Great ★★★★★ Good ★★★★

Fair ★★★ Bad ★★ Bomb ★

Director: Alex Garland.

Cast: Kirsten Dunst, Nick Offerman, Cailee Spaeny.

Rating: R for strong violent content, bloody/disturbing images, and language throughout.

How to watch: In theaters Friday, April 12.

Reach Goodykoontz at bill.goodykoontz@arizonarepublic.com. Facebook: facebook.com/GoodyOnFilm. X: @goodyk.
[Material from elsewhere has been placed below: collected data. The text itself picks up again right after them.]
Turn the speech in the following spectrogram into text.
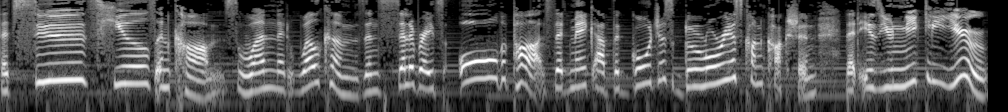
that soothes, heals, and calms, one that welcomes and celebrates all the parts that make up the gorgeous, glorious concoction that is uniquely you.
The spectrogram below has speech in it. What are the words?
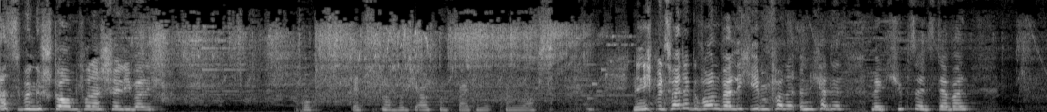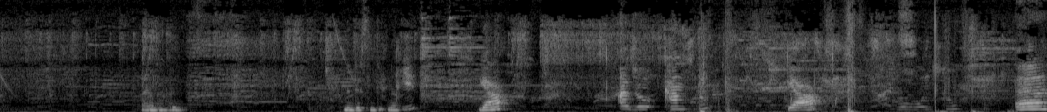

Subscribe to the weekly movies newsletter.

This article originally appeared on Arizona Republic: 'Civil War' review: road trip through worst of what we could become